On the other hand, a loss would likely signal the end of a once-promising, but injury-derailed, career.
Perez and Abdusalamov went to war, and the Russian nearly lost his life.
Mike Perez outlasted fellow undefeated heavyweight prospect Magomed Abdusalamov in a brutal bout, better known for its aftermath, last November at The Theater at Madison Square Garden
As the fight wore on, it was clear that Perez was landing a frightful number of hard, clean shots to the head of his foe. As the match became more and more one-sided, the Russian repeatedly asked his corner if he was injured, and he expressed concern over the punishment he was taking.
But the fight continued, and it ended in tragedy. After the fight, Abdusalamov had to undergo emergency surgery to remove a blood clot in his brain. Left unchecked, the clot could've been fatal, and he was placed in a medically induced coma to reduce the swelling on his brain and keep him alive.
Even so, the situation remained extremely dire. Abdusalamov suffered a stroke and was placed back into the coma after doctors had initially pulled him out. On Christmas, and after several promising weeks of recovery, he was moved from a hospital bed to a rehab facility. He's expected to recover, but he will never fight again and will almost certainly face life-long complications.
Perez, who will return to the ring on Saturday night against Carlos Takam, obviously carries with him a heavy heart. He wasn't guilty of anything more than doing his job and fighting against Abdusalamov, but he's obviously had to grapple with the events of that night.

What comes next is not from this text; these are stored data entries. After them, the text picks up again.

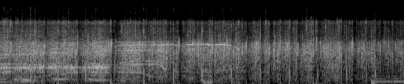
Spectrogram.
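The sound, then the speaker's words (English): An audience applauds a panel of actors in a dense, loud, sustained burst of clapping with a few voices mixed in. “And give it up for this amazing panel of actors.”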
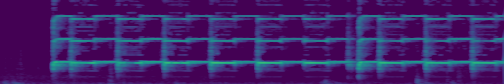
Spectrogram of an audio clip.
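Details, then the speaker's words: Burglar alarm sound bomb and strobe mounted in a vented bell box, test run: after a brief silence a loud, piercing high tone pulses about twice a second without faltering, so the siren is working normally. "So I've got my sound bomb and my strobe in here, my vented bell box, so I'm going to see what it sounds like."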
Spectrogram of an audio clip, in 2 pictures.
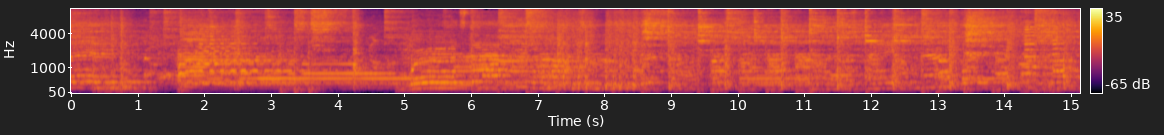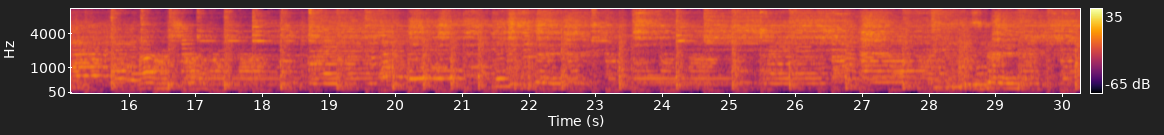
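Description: Live band playing: drum kit, electric guitar, keyboard and horns together in a steady groove.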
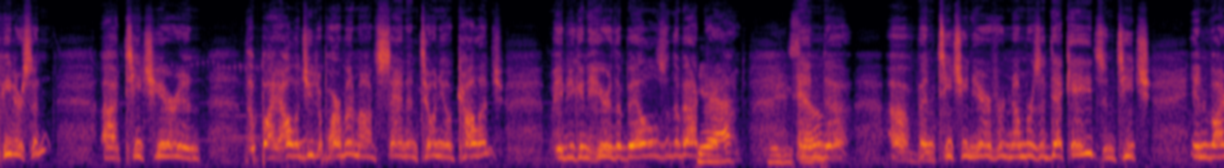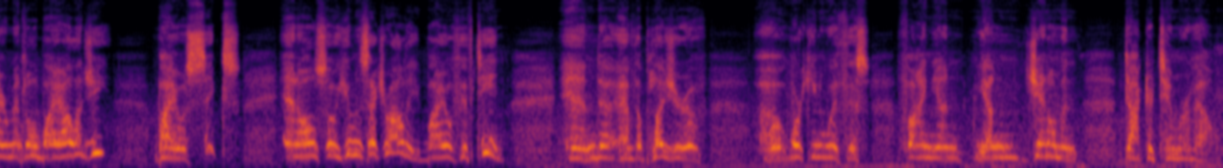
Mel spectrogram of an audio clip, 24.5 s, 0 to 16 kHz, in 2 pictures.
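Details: Adult man with dysphonia after partial vocal cord resection: one third of the vocal cords removed in 2008 after two bouts of vocal cord cancer; he never smoked, and the cancer was probably caused by secondhand smoke.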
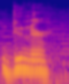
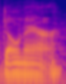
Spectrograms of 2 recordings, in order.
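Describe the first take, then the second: First: The word is said with a German pronunciation. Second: The word is said with an English pronunciation.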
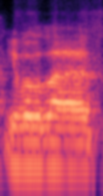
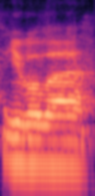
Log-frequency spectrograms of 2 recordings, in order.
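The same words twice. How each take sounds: The two takes are said the same way.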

He's already dedicated this fight to his fallen foe and has emphasized that he won't be affected by its memory when he returns to the ring. But we won't truly know that until we see firsthand.
That's the kind of thing that can get into a fighter's head, and it can make him reluctant or tentative. Again, Perez didn't do anything wrong, but it's hard to see how it how it doesn't leave an impact.

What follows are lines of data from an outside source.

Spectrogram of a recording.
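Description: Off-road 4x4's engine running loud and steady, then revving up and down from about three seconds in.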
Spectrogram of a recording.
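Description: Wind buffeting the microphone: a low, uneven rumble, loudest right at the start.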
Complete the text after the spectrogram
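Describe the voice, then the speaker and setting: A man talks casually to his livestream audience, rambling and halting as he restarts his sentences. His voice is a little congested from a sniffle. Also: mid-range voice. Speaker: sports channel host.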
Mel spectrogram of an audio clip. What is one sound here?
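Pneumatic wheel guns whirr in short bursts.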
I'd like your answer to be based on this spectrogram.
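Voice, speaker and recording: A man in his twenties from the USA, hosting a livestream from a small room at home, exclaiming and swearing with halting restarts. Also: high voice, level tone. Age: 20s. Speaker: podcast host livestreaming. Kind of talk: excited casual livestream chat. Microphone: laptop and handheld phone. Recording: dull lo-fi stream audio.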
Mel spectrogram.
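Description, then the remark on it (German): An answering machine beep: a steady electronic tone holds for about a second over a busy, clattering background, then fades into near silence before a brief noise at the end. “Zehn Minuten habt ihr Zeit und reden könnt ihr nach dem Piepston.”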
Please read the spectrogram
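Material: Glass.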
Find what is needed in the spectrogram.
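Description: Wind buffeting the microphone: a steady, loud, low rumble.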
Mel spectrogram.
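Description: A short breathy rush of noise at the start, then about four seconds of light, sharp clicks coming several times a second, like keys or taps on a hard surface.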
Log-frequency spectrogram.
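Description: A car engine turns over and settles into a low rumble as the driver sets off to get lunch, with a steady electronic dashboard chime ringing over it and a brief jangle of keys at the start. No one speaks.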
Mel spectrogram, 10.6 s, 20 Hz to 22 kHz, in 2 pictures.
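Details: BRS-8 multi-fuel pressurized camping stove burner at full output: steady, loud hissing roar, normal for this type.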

Less than a year out from the biggest fight of his career, Robert Guerrero wants out.
Less than a year removed from the biggest fight of his professional career, Robert "The Ghost" Guerrero wants out.

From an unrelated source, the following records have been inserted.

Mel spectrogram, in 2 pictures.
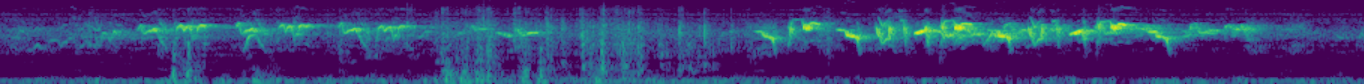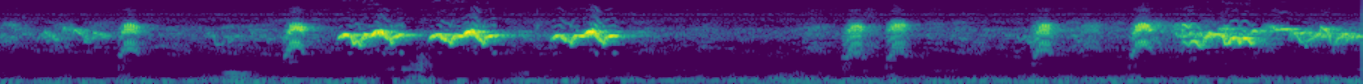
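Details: Sooty-headed bulbul singing vigorously when disturbed, showing its fighting spirit: dense chattering phrases, then louder bubbling warbles and scattered sharp clicks, with quiet gaps between.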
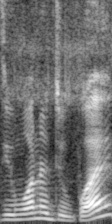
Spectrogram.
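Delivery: sassy, cheeky, defiant, daring attitude. Showing the way one talks to oneself, with a challenging attitude. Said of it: "Like that kind of challenging myself attitude".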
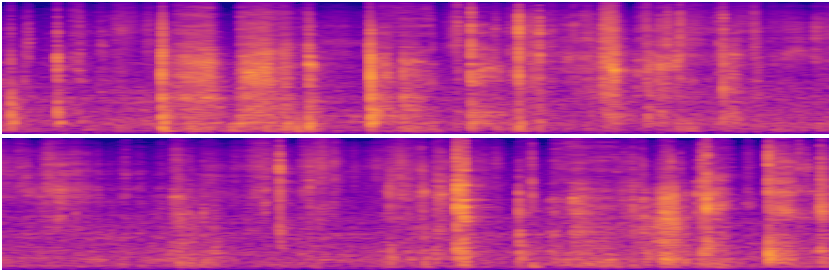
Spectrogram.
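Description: Card is folded down along scored lines for a tiny matchbox suitcase, giving close, light crinkling taps and soft rustling creases in irregular bursts.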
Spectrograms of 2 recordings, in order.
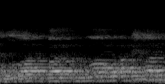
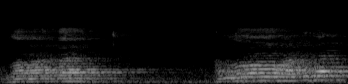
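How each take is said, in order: First: Both phrases are joined in one breath. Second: A breath pause separates the two phrases.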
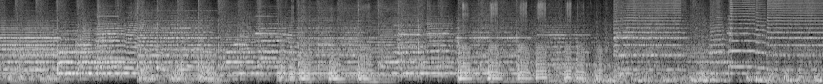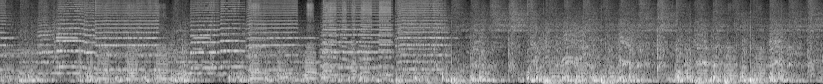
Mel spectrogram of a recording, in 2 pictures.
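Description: High school marching band playing a loud brass tune, with sousaphones and trumpets together and sharp hits in a steady rhythm.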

He wants out of his contract with Golden Boy Promotions and, thus, with Showtime as well.
Guerrero announced late last week, through his attorney, that he would be seeking to bring the case to arbitration with the California State Athletic Commission in the hopes of being allowed out of his contract to pursue other opportunities.
The move caught Golden Boy, and particularly its CEO, Schaefer, by complete surprise.
According to Dan Rafael of ESPN.com, Schaefer didn't understand Guerrero's gripe and claims to have complied with the requisite provisions of the contract. There is also a dispute over whether "The Ghost" even has any standing to bring an arbitration hearing in the state of California.
All of Golden Boy's contracts are governed by New York law, despite the promotion being based in California.
That's something for the high-priced lawyers, which you can bet both sides will trot out, to decide.
It would seem that with Golden Boy promoting a plethora of good fighters between 140 and 147 pounds, a split at this point would be odd.
There's a great deal of potential money on the table, so what is Guerrero up to?
There has been a bit of speculation of late that the fight Guerrero is hoping to snag could be none other than Manny Pacquiao. That would give him back-to-back paydays against the two biggest cash cows in the sport and might be the only thing that makes sense.
If that's not the move, or at least what he's looking toward, then it's hard to see how this makes a whole lot of sense for him.